On another Republican president who was also strong on civil rights but also low in the historical rankings, see Memorial Day, 1892, when President Benjamin Harrison dedicated the Soldier’s and Sailor’s Monument in Washington Square Park with Frederick Douglass.
Across North America are some traces of President Harding.
The Harding Tomb, also known as the Harding Memorial in Marion, Ohio is a popular tourist destination. A plaque in New Jersey marks the spot where on July 2, 1921, President Warren Harding officially canceled hostilities between the U.S. and Germany by signing the final peace treaty of the war. According to roadside.com, at that time the spot was inside the mansion of a New Jersey senator, and Harding was reportedly called in from a game of golf to initial the papers. On the Corner of 9th St and St. Joseph St in Rapids City, SD is a bronze Harding statue.

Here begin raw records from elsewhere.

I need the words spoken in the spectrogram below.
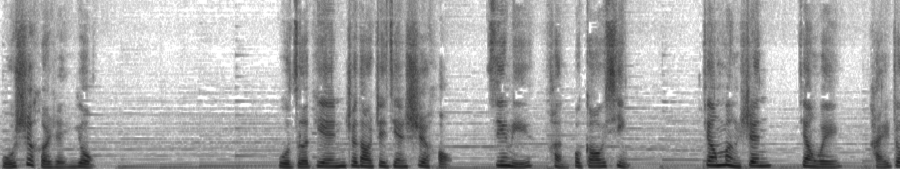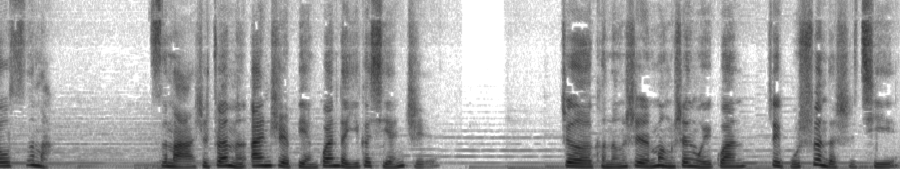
不适合人用。武则天知道这件事后，心里很不高兴，将孟生降为台州司马。司马是专门安置贬官的一个闲职，这可能是孟生为官最不顺的时期。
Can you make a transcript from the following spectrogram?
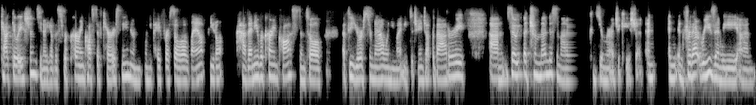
calculations. You know, you have this recurring cost of kerosene, and when you pay for a solar lamp, you don't have any recurring costs until a few years from now when you might need to change out the battery. Um, so a tremendous amount of consumer education, and and and for that reason, we um,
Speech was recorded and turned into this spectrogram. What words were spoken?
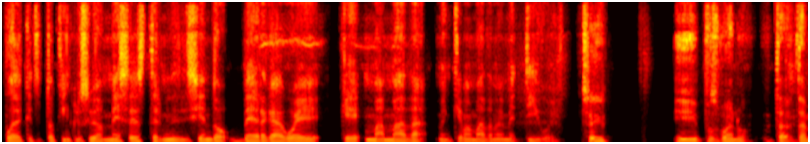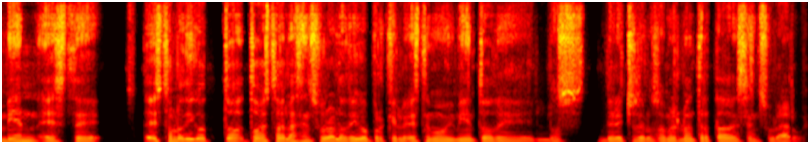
puede que te toque inclusive a meses, termines diciendo, verga, güey, qué mamada, en qué mamada me metí, güey. Sí. Y pues bueno, también este, esto lo digo, todo esto de la censura lo digo porque este movimiento de los derechos de los hombres lo han tratado de censurar. güey.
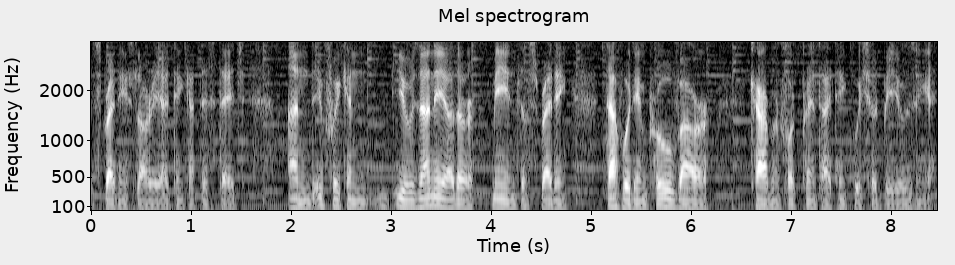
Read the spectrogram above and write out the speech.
spreading slurry, I think, at this stage. And if we can use any other means of spreading, that would improve our carbon footprint, I think we should be using it.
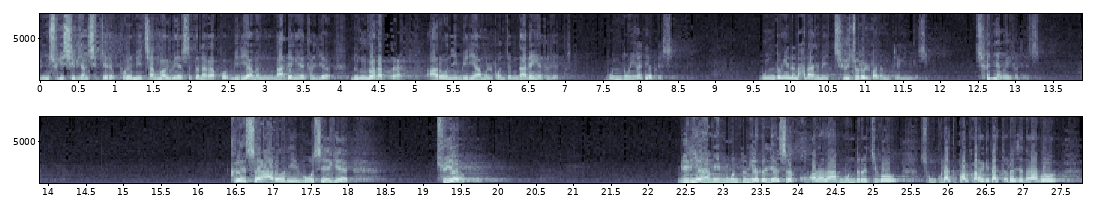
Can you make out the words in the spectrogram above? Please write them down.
민수기 12장 10절에 구름이 장막 위에서 떠나갔고 미리암은 나병에 걸려 눈과 같더라. 아론이 미리암을 본적 나병에 걸렸더라. 문둥이가 되어버렸습니다. 문둥이는 하나님의 저주를 받은 병인 것입니다. 천령에 걸렸습니다. 그래서 아론이 모세에게 주여 미리암이 문둥이가 걸려서 코가 다 문드러지고 손가락 발가락이 다 떨어져 나가고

In Stanley Park, Vancouver, British Columbia the Harding International Good Will Memorial was dedicated on September 16th, 1925. Although the United States had not entered the League of Nation, Harding’s administration worked with Japan and England to decommission large numbers of ships built during World War I.
The Memorial is a poignant reminder that in the 1920s the world hoped that the Great War just concluded would truly be the war to end all wars.
According to a history of the Gates Chili Central School District:
By 1827 area residents felt the need for yet another school and District Number 11 was built on what is now Spencerport Road. In 1925 voters approved a proposal to build a new, bigger school on the site. The Warren Harding School went on to serve district students up until 1981-82, after which it was sold. Northstar Christian Academy is currently operated on the site.
Given Harding’s popularity in 1925 — as well as the popularity of his successor Calvin Coolidge — it is not surprising the school was named in Harding’s memory.
The other day I contacted the staff of Northstar who were happy to supply what they could of Harding’s surviving presence. Receptionist & Attendance Clerk Peggy Terry mentioned that very day someone had seen Harding’s engraved name outside the school and wondered if “Harding” was President Warren G. Harding.
Pastor and Yearbook advisor JJ Garwood took pictures of the engraved name and plaque. Head of High School Rob Johnson sent along an article from the 1974 school newspaper. The article, “Harding Writes Again,” notes that somewhere buried on the Northstar grounds — time capsule-like — is an anonymous booklet about the history of the Harding School.